*REQUIREMENT:*
Please repeat the data exactly. Any picture in it stays out.

┄┄┄┄┄┄

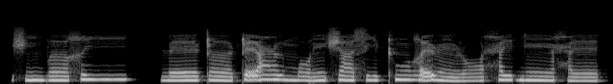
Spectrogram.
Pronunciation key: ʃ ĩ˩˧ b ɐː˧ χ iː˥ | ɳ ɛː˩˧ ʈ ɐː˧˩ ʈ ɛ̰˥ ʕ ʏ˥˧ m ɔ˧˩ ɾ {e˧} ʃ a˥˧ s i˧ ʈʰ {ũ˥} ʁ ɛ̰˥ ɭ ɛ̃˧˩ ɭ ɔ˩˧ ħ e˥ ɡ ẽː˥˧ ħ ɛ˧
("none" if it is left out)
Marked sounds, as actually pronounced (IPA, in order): ẽ˧, ũ˥

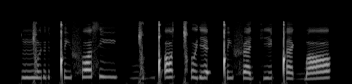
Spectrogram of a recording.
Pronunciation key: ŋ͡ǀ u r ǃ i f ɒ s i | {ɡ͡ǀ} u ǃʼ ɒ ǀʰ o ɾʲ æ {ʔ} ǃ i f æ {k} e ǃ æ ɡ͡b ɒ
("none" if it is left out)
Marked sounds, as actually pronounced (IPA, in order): ɡ͡ǀ, ʔ, kʲ

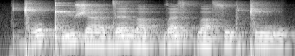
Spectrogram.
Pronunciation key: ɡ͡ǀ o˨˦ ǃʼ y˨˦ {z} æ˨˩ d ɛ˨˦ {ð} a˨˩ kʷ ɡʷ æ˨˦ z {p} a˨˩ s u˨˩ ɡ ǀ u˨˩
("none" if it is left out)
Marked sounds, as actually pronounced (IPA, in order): ʒ, ð, kʷ

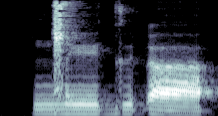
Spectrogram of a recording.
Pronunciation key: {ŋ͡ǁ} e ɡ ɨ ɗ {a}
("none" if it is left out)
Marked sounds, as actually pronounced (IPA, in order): ŋ͡ǁ, a

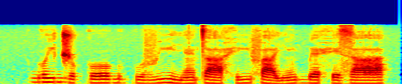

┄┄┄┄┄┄

*SOLUTION FOR THIS PROBLEM:*
Spectrogram.
Pronunciation key: ʃ ĩ˩˧ b ɐː˧ χ iː˥ | ɳ ɛː˩˧ ʈ ɐː˧˩ ʈ ɛ̰˥ ʕ ʏ˥˧ m ɔ˧˩ ɾ {e˧} ʃ a˥˧ s i˧ ʈʰ {ũ˥} ʁ ɛ̰˥ ɭ ɛ̃˧˩ ɭ ɔ˩˧ ħ e˥ ɡ ẽː˥˧ ħ ɛ˧
("none" if it is left out)
Marked sounds, as actually pronounced (IPA, in order): ẽ˧, ũ˥

Spectrogram of a recording.
Pronunciation key: ŋ͡ǀ u r ǃ i f ɒ s i | {ɡ͡ǀ} u ǃʼ ɒ ǀʰ o ɾʲ æ {ʔ} ǃ i f æ {k} e ǃ æ ɡ͡b ɒ
("none" if it is left out)
Marked sounds, as actually pronounced (IPA, in order): ɡ͡ǀ, ʔ, kʲ

Spectrogram.
Pronunciation key: ɡ͡ǀ o˨˦ ǃʼ y˨˦ {z} æ˨˩ d ɛ˨˦ {ð} a˨˩ kʷ ɡʷ æ˨˦ z {p} a˨˩ s u˨˩ ɡ ǀ u˨˩
("none" if it is left out)
Marked sounds, as actually pronounced (IPA, in order): ʒ, ð, kʷ

Spectrogram of a recording.
Pronunciation key: {ŋ͡ǁ} e ɡ ɨ ɗ {a}
("none" if it is left out)
Marked sounds, as actually pronounced (IPA, in order): ŋ͡ǁ, a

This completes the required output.